Canada may offset more than 60 million tonnes of CO2 from its fossil fuel industry before 2030 by applying “looser” emissions accounting rules to its swathes of forests, analysts said on Wednesday.
Climate Action Tracker (CAT), an analysis service run by four environmental research organisations, labelled Canada’s INDC “inadequate”, the group’s lowest rating, citing its general lack of ambition as another reason.
Home to 10% of the world’s forests, Canada last week said it would seek to cut its GHG emissions by 30% below 2005 levels by 2030, as part of its national pledge ahead of UN climate talks this December.
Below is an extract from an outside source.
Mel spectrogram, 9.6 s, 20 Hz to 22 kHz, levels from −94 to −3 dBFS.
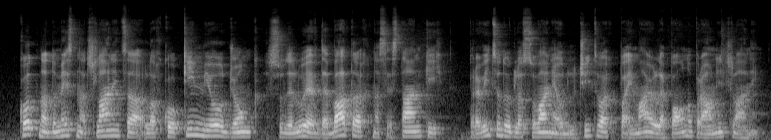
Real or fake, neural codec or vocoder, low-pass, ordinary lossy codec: fake; vocoder, 48 kHz, 128 mel bands, Vocos; 19.8 kHz; none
However, while outlining a few new policies targeting smaller sectors, the government failed to announce any new measures to tame rising CO2 output from the country’s oilsands, adding that it would leave the door open to utilising international carbon offset markets to help meet its goal.
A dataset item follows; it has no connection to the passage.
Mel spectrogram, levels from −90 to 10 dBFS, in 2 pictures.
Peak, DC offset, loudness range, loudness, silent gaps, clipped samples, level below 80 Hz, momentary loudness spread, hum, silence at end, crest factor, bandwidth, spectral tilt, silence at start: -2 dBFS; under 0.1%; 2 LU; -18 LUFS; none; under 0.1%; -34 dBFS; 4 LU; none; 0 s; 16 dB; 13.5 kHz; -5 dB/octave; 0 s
“Canada’s forest sinks are expected to increase through to 2030. This will create a substantial amount of carbon credits that the government can use to avert action on reducing fossil fuel emissions,” said Louise Jeffery of the Potsdam Institute for Climate Impact Research, one of CAT’s backers.
CAT said the goal translates to a cut of just 2% below 1990 levels – the baseline year used by many countries and one that Canada had originally adhered to as a signatory to the 1997 Kyoto Protocol, before it withdrew from the treaty in 2011.
In contrast, the EU has just pledged in its INDC to cut its emissions by 40% below the same benchmark by 2030.
Under Kyoto, Canada had signed up for a 6% reduction by 2008-2012 with the possibility of using international carbon offsets. But after falling far behind what it needed to abate, it later shunned the idea of buying enough credits to meet the target before abandoning the treaty completely.
FRAUGHT WITH DIFFICULTIES
CAT said Canada’s 2030 target was also equivalent to 21% below 2005 levels once the role of its forests was excluded. However, the group added the country would likely overshoot this goal regardless, as it is currently on track to do with its 2020 target of -17% below 2005 levels.
The accounting options Canada has proposed using are “fraught with difficulties”, including substantial potential for double-counting, asymmetric accounting (counting sinks and omitting sources), and other issues, Jeffery said, adding “not least because Canada is no longer a party to the Kyoto Protocol, so it can use much looser rules.”
In its INDC, Canada proposed to use a production, or ‘net-net’, approach to account for harvested wood products in its calculations, allowing the country to count more CO2 removals against its target than under the approach currently used by UN-backed climate scientists at the IPCC.
CAT estimated that under its proposed accounting rules, Canada could claim upwards of 63 million carbon offsets from its forests before 2030 – emissions roughly equivalent to Sweden’s annual GHG output.
It noted that a 2014 assessment by government agency Environment Canada estimated that by 2020, the country’s LULUCF accounting method would produce a much higher rate of 19 million tonnes of offsets per year for the country.
CAT added that without adopting such an accounting approach, Canada’s emissions are projected to increase on 2005 levels by 1% by 2020, and by 8% by 2030 – figures equivalent to respective rises of 26% and 35% on 1990 levels.
Emissions from Canada’s oilsands – which now account for nearly a tenth of the national output – have increased by 79% since 2005, making the industry the major culprit behind the country’s ballooning GHG levels.
By Mike Szabo – email@example.com